Extracted records
________________

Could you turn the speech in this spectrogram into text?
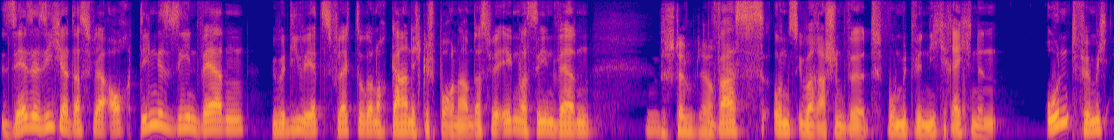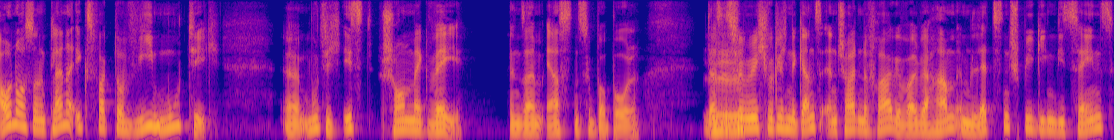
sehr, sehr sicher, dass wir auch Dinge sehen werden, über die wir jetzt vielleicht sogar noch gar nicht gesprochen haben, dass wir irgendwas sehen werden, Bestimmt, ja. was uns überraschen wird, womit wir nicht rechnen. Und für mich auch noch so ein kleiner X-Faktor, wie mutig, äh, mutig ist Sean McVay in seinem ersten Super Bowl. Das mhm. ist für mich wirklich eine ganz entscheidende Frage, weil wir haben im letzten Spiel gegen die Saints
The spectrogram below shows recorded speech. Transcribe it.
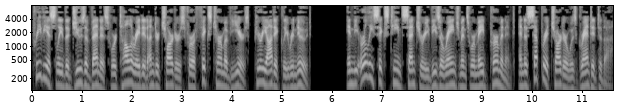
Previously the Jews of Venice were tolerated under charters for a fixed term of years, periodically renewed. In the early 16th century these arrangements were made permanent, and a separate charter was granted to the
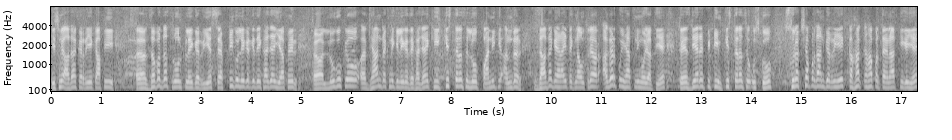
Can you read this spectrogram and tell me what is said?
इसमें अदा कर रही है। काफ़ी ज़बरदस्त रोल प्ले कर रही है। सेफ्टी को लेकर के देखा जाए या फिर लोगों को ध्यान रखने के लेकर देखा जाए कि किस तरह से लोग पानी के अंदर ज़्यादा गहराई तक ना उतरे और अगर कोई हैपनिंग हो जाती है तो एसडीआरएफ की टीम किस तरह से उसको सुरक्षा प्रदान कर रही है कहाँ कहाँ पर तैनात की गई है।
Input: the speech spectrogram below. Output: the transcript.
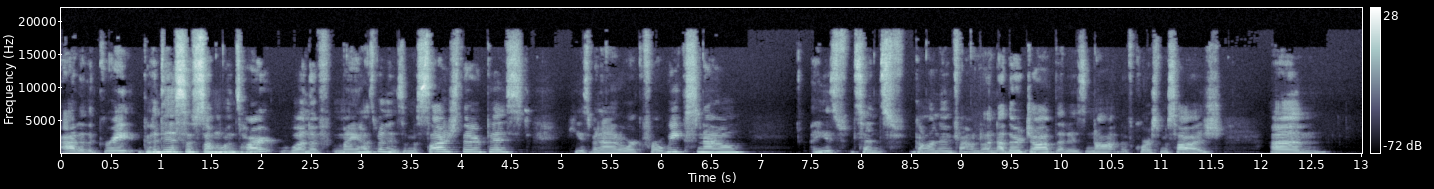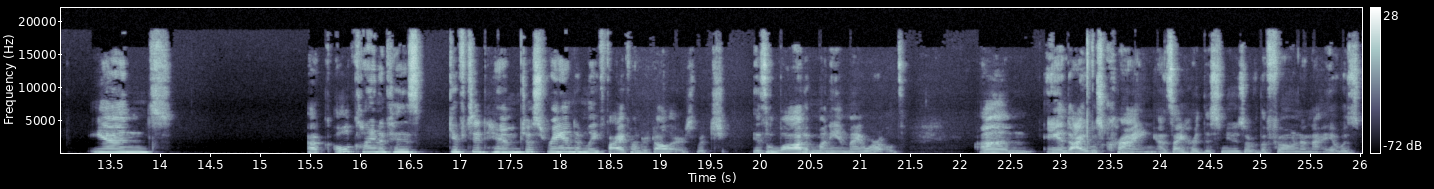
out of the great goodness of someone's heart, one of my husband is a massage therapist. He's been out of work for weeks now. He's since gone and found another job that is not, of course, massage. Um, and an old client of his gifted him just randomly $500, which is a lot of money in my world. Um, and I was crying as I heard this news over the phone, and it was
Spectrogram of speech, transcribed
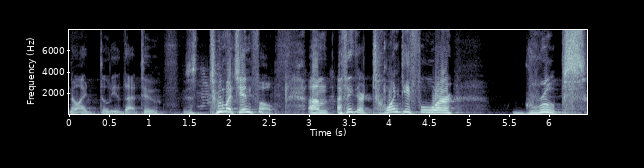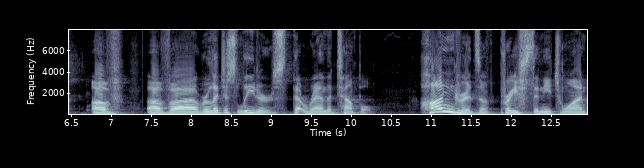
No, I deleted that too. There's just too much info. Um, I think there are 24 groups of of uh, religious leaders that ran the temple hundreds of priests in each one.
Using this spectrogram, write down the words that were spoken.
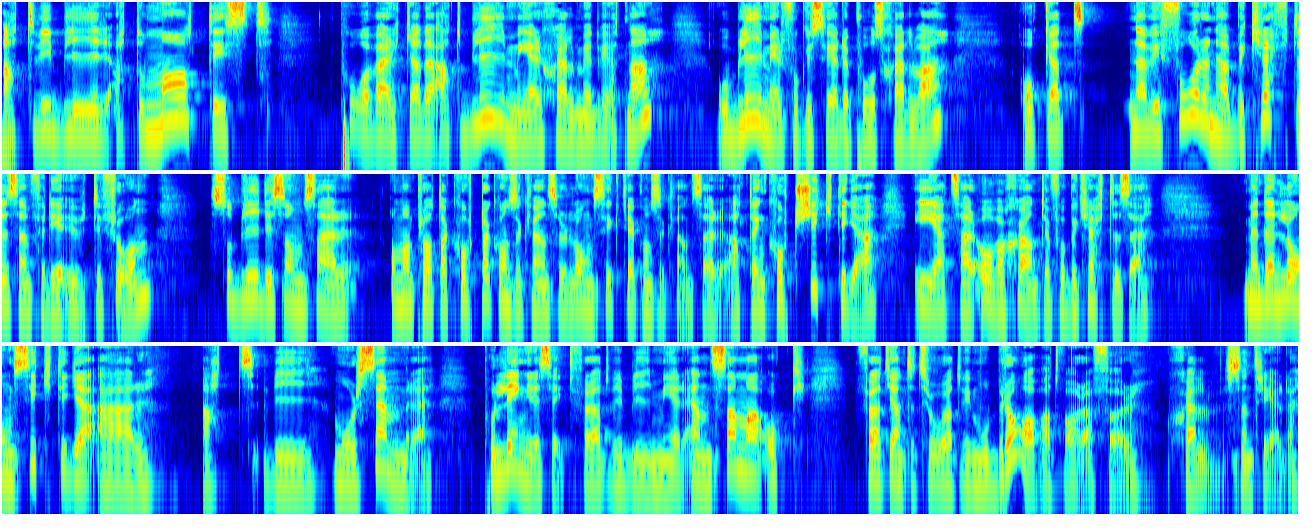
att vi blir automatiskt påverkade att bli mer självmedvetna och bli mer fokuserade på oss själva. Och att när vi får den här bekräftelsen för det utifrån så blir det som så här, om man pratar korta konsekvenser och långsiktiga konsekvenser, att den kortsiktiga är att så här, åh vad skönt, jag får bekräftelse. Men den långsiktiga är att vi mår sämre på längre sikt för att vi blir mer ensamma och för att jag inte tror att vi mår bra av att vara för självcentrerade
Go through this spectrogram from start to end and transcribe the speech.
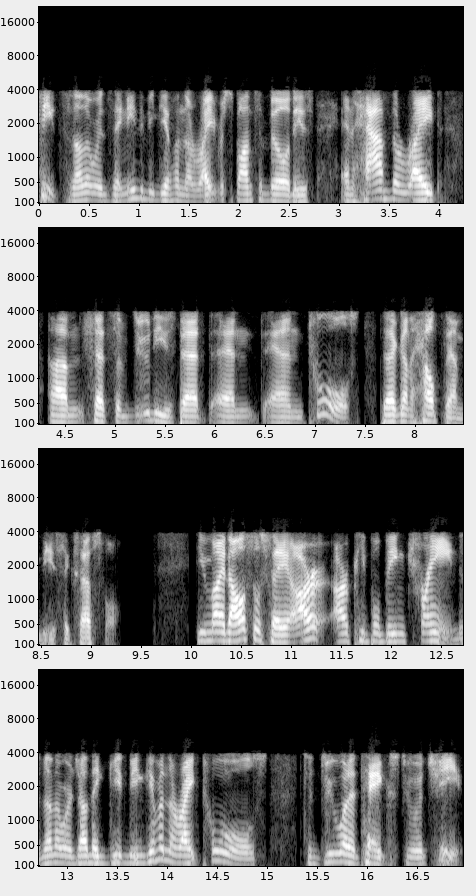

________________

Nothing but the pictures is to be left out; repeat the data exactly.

-- Task output --
Could you turn the speech in this spectrogram into text?
sehr, sehr sicher, dass wir auch Dinge sehen werden, über die wir jetzt vielleicht sogar noch gar nicht gesprochen haben, dass wir irgendwas sehen werden, Bestimmt, ja. was uns überraschen wird, womit wir nicht rechnen. Und für mich auch noch so ein kleiner X-Faktor, wie mutig, äh, mutig ist Sean McVay in seinem ersten Super Bowl. Das mhm. ist für mich wirklich eine ganz entscheidende Frage, weil wir haben im letzten Spiel gegen die Saints
The spectrogram below shows recorded speech. Transcribe it.
Previously the Jews of Venice were tolerated under charters for a fixed term of years, periodically renewed. In the early 16th century these arrangements were made permanent, and a separate charter was granted to the
Can you read this spectrogram and tell me what is said?
इसमें अदा कर रही है। काफ़ी ज़बरदस्त रोल प्ले कर रही है। सेफ्टी को लेकर के देखा जाए या फिर लोगों को ध्यान रखने के लेकर देखा जाए कि किस तरह से लोग पानी के अंदर ज़्यादा गहराई तक ना उतरे और अगर कोई हैपनिंग हो जाती है तो एसडीआरएफ की टीम किस तरह से उसको सुरक्षा प्रदान कर रही है कहाँ कहाँ पर तैनात की गई है।
Input: the speech spectrogram below. Output: the transcript.
out of the great goodness of someone's heart, one of my husband is a massage therapist. He's been out of work for weeks now. He's since gone and found another job that is not, of course, massage. Um, and an old client of his gifted him just randomly $500, which is a lot of money in my world. Um, and I was crying as I heard this news over the phone, and it was
Spectrogram of speech, transcribed
No, I deleted that too. There's just too much info. Um, I think there are 24 groups of of uh, religious leaders that ran the temple hundreds of priests in each one.
Using this spectrogram, write down the words that were spoken.
att vi blir automatiskt påverkade att bli mer självmedvetna och bli mer fokuserade på oss själva. Och att när vi får den här bekräftelsen för det utifrån så blir det som så här, om man pratar korta konsekvenser och långsiktiga konsekvenser, att den kortsiktiga är att så här, åh vad skönt, jag får bekräftelse. Men den långsiktiga är att vi mår sämre på längre sikt för att vi blir mer ensamma och för att jag inte tror att vi mår bra av att vara för självcentrerade
Go through this spectrogram from start to end and transcribe the speech.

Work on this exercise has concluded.